Your objective — Copy the records below exactly, from the line containing "Give me the" through the last line, and leave out every picture.

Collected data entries
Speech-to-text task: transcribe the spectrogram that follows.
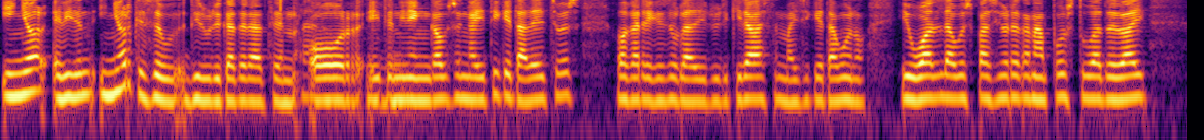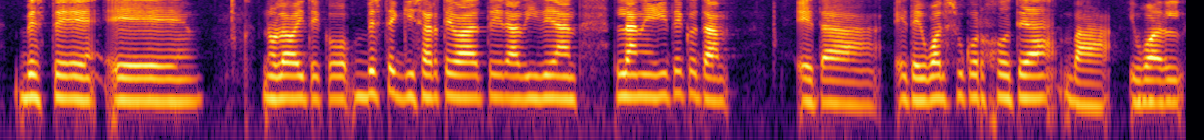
inor, evident, inork ez du dirurik ateratzen Claro. hor egiten diren gauzen gaitik, eta de hecho ez bakarrik ez duela dirurik irabazten baizik, eta bueno, igual dau espazio horretan apostu bat bai, beste e, nola baiteko, beste gizarte batera bidean lan egiteko, eta eta, eta igual zukor jotea, ba, igual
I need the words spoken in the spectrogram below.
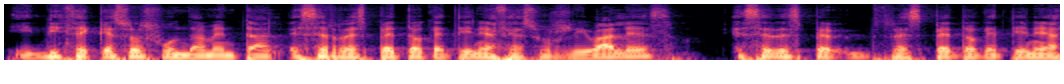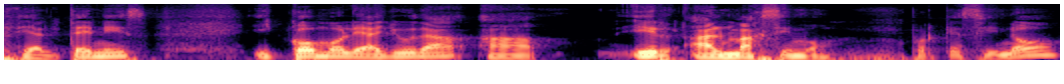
Y dice que eso es fundamental, ese respeto que tiene hacia sus rivales, ese respeto que tiene hacia el tenis y cómo le ayuda a ir al máximo. Porque si no,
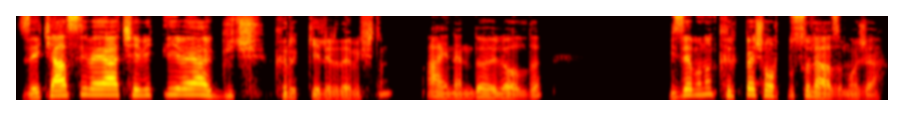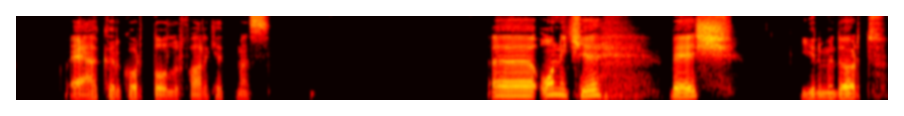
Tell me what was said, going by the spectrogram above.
Zekası veya çevikliği veya güç kırık gelir demiştim. Aynen de öyle oldu. Bize bunun 45 ortlusu lazım hoca. Veya 40 ort da olur fark etmez. Ee, 12, 5, 24,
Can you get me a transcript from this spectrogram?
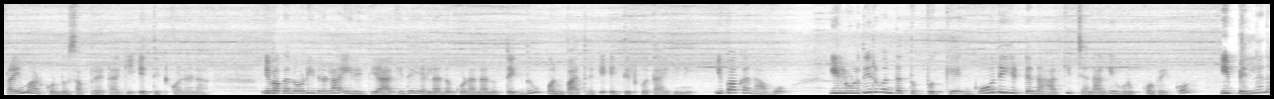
ಫ್ರೈ ಮಾಡಿಕೊಂಡು ಸಪ್ರೇಟಾಗಿ ಎತ್ತಿಟ್ಕೊಳ್ಳೋಣ. ಇವಾಗ ನೋಡಿದ್ರಲ್ಲ, ಈ ರೀತಿ ಆಗಿದೆ. ಎಲ್ಲನೂ ಕೂಡ ನಾನು ತೆಗೆದು ಒಂದು ಪಾತ್ರೆಗೆ ಎತ್ತಿಟ್ಕೋತಾ ಇದ್ದೀನಿ. ಇವಾಗ ನಾವು ಇಲ್ಲಿ ಉಳಿದಿರುವಂಥ ತುಪ್ಪಕ್ಕೆ ಗೋಧಿ ಹಿಟ್ಟನ್ನು ಹಾಕಿ ಚೆನ್ನಾಗಿ ಹುರ್ಕೋಬೇಕು. ಈ ಬೆಲ್ಲನ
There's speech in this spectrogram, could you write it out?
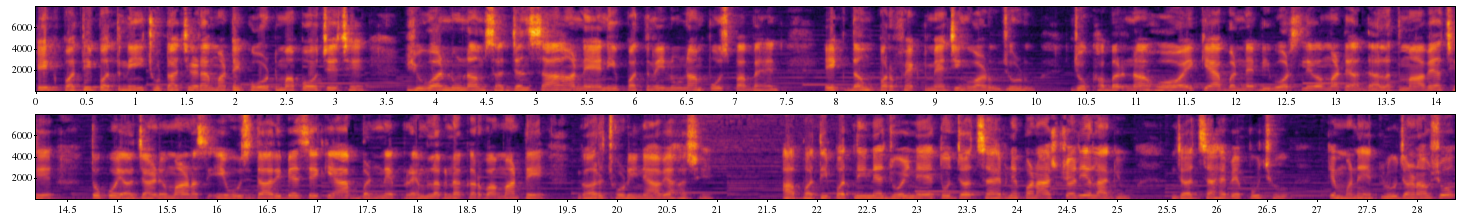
એક પતિ પત્ની છૂટાછેડા માટે કોર્ટમાં પહોંચે છે. યુવાનનું નામ સજ્જન શાહ અને એની પત્નીનું નામ પુષ્પાબહેન. એકદમ પરફેક્ટ મેચિંગવાળું જોડું. જો ખબર ન હોય કે આ બંને ડિવોર્સ લેવા માટે અદાલતમાં આવ્યા છે, તો કોઈ અજાણ્યો માણસ એવું જ ધારી બેસે કે આ બંને પ્રેમ લગ્ન કરવા માટે ઘર છોડીને આવ્યા હશે. આ પતિ પત્નીને જોઈને તો જજ સાહેબને પણ આશ્ચર્ય લાગ્યું. જજ સાહેબે પૂછ્યું કે, મને એટલું જણાવશો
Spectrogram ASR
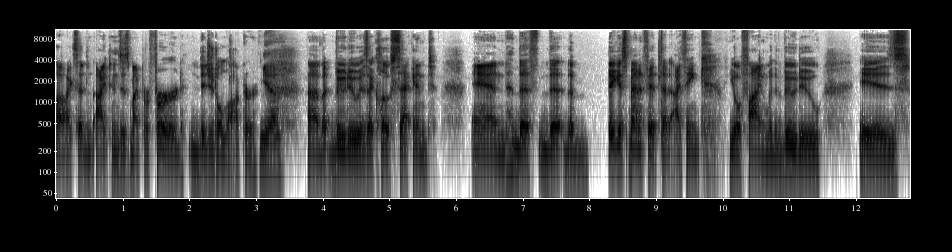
Uh, like I said, iTunes is my preferred digital locker yeah, uh, but Vudu is a close second. And the the the biggest benefit that I think you'll find with Vudu is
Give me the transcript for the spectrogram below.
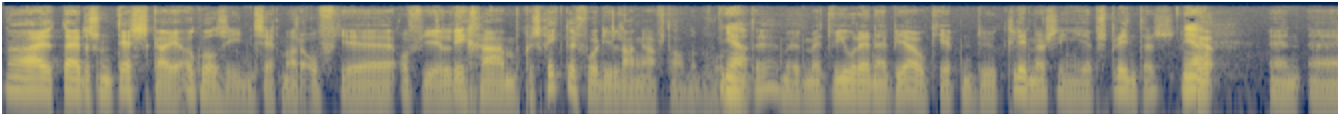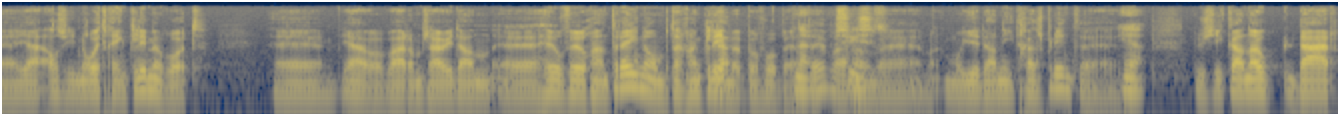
nou, tijdens zo'n test kan je ook wel zien zeg maar, of, je, of je lichaam geschikt is voor die lange afstanden bijvoorbeeld. Hè? Met, met wielrennen heb je ook. Je hebt natuurlijk klimmers en je hebt sprinters. Ja, Ja. En eh, ja, als je nooit geen klimmer wordt, eh, ja, waarom zou je dan eh, heel veel gaan trainen om te gaan klimmen bijvoorbeeld? Nee, hè? Waarom moet je dan niet gaan sprinten? Ja. Dus je kan ook daar,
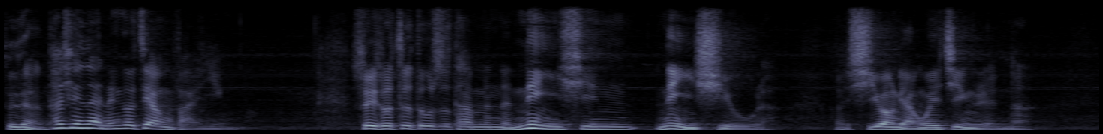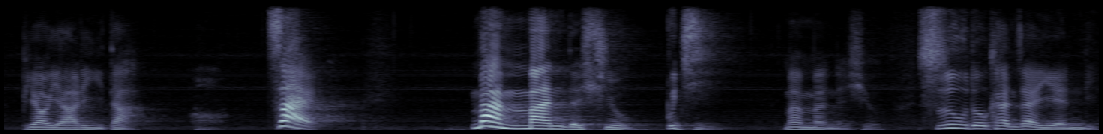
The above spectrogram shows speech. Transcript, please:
是这样。他现在能够这样反应。所以说，这都是他们的内心内修了。希望两位敬人呢，不要压力大啊，再慢慢的修，不急，慢慢的修，失误都看在眼里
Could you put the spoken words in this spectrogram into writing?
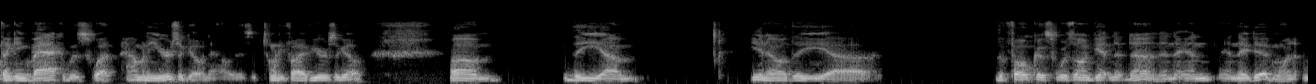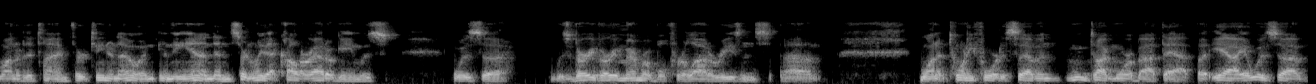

Solution to the problem —
Give me the transcript for the spectrogram below.
nou, tijdens zo'n test kan je ook wel zien zeg maar, of, je, of je lichaam geschikt is voor die lange afstanden bijvoorbeeld. Hè? Met, met wielrennen heb je ook. Je hebt natuurlijk klimmers en je hebt sprinters. Ja, Ja. En eh, ja, als je nooit geen klimmer wordt, eh, ja, waarom zou je dan eh, heel veel gaan trainen om te gaan klimmen bijvoorbeeld? Nee, hè? Waarom moet je dan niet gaan sprinten? Ja. Dus je kan ook daar,
The above spectrogram shows speech. Transcript, please:
是这样。他现在能够这样反应。所以说，这都是他们的内心内修了。希望两位敬人呢，不要压力大啊，再慢慢的修，不急，慢慢的修，失误都看在眼里
Could you put the spoken words in this spectrogram into writing?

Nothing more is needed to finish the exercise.